Bungie sues ‘Destiny 2’ YouTuber who made nearly 100 fake DMCA claims

In December last year, a YouTuber by the name of Lord Nazo received copyright takedown notices from CSC Global – the brand protection vendor contracted by creator Bungie – to upload tracks from their game. 2 in the pot The original audio clip. While some creators may remove the infringing material or appeal the copyright notice, Nazo, whose real name is Nicholas Minor, allegedly made the fateful decision to impersonate CSC Global and issue dozens of fake DMCA notices to fellow creators. as the first observer by Post gameBungie is now suing him for $7.6 million.

Ninety-six times, Minor has submitted DMCA takedown notices on behalf of Bungie, identifying himself as Bungie’s “brand protection” vendor in order to cause YouTube to direct innocent content creators to delete Fate 2 videos or face copyright infringement, the “lawsuit” alleges, disrupting Bungie’s community of players, fans, and fans. All the while, Lord Nazo was involved in the community discussion about Bungie’s removals. Bungie asks for “damages and injunctive relief” that includes $150,000 for each fraudulent copyright claim: a total fine of $7,650,000, not including attorney’s expenses.
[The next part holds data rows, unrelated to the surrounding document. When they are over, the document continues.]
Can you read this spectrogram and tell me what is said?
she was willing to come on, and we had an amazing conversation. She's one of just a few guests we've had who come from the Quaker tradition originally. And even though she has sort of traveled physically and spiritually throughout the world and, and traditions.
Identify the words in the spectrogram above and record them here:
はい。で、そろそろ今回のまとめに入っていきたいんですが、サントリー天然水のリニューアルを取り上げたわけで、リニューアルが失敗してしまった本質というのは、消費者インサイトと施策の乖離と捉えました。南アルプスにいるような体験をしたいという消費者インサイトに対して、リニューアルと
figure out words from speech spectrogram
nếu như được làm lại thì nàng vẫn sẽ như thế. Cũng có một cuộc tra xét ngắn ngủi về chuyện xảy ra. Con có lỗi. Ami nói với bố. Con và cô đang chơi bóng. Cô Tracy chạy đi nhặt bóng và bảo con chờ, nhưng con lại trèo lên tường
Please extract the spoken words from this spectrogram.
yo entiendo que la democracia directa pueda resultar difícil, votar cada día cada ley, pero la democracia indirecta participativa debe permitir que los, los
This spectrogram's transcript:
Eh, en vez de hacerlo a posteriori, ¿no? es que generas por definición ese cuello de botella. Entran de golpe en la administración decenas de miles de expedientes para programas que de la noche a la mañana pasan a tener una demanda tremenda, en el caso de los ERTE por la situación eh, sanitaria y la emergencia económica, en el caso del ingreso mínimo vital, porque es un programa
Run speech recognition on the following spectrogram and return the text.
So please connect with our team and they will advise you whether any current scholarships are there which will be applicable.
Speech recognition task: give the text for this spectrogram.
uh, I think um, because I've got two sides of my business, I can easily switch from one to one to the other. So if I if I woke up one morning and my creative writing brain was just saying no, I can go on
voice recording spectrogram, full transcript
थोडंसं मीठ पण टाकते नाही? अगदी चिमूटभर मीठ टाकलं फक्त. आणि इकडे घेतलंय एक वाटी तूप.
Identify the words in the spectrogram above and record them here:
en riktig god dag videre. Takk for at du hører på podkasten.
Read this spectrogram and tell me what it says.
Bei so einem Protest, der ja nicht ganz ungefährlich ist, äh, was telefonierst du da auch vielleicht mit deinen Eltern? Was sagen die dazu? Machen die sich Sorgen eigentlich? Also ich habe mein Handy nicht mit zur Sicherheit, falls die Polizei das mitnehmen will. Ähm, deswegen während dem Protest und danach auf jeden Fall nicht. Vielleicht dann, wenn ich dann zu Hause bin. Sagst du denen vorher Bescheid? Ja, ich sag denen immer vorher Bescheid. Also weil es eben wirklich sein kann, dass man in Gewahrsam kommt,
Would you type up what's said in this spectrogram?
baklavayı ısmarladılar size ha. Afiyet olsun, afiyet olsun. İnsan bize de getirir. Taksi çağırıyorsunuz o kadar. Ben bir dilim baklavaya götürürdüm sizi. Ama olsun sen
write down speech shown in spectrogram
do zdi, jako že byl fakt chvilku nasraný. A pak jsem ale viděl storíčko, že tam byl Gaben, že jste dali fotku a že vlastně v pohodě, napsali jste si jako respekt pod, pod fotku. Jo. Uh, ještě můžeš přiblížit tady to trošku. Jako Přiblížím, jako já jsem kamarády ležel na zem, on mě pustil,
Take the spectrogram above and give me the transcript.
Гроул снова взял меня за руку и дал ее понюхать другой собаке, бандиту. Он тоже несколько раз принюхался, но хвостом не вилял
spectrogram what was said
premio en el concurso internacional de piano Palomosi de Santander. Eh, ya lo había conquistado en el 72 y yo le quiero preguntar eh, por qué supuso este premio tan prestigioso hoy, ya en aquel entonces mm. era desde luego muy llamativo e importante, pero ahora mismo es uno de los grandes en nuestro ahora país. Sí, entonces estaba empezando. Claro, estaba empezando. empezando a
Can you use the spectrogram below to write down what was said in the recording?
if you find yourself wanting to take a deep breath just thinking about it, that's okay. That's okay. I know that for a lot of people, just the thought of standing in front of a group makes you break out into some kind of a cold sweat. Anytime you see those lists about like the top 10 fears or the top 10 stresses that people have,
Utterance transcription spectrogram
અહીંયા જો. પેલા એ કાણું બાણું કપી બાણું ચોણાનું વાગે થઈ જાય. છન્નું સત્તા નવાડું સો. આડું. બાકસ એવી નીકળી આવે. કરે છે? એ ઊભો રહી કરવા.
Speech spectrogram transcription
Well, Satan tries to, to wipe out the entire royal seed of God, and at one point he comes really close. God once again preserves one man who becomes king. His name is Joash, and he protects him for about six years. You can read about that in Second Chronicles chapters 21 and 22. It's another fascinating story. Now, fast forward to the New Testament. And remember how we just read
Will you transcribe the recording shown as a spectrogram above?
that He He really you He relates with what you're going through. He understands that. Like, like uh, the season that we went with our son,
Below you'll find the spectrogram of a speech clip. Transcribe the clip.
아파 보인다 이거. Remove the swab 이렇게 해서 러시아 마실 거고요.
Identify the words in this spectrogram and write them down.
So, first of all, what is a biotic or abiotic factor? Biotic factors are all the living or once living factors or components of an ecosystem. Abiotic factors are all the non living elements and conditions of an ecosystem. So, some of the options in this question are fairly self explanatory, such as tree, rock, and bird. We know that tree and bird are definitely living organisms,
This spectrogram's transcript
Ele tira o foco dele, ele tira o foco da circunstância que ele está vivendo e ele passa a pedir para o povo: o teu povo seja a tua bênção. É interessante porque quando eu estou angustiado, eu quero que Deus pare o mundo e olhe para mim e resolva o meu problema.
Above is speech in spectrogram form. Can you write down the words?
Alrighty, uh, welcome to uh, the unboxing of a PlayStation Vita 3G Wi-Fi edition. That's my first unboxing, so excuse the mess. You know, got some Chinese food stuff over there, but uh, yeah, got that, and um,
The game developer also accuses Minor of using a fake email alias to send spam emails to the actual CSC Global with subject lines such as “You’re ready now” and “Better startup. The clock is ticking.” Minor is also alleged to have composed a “manifesto” which he sent to other members of Fate 2 The community – again, under a pseudonymous email address – where he “got” some of his activities. Recipients immediately forward the email to Bungie.

See also  Fall Guys' hardest achievement is now much easier to unlock

As detailed in the lawsuit, Minor appears to have done the bare minimum to cover his tracks: The first batch of DMCA notices used the same residential IP address he used to log into both fate And the Fate 2 The accounts, the latter of which shared the same username as Lord Nazo as his YouTube, Twitter, and Reddit accounts. He switched to a VPN only on March 27 – then Media coverage of counterfeit DMCA notices. Meanwhile, Minor allegedly kept logging into his site fate Account under its original IP address until May.

All products recommended by Engadget are handpicked by our editorial team, independently of the parent company. Some of our stories include affiliate links. If you buy something through one of these links, we may earn an affiliate commission.

Leave a Reply

Your email address will not be published. Required fields are marked *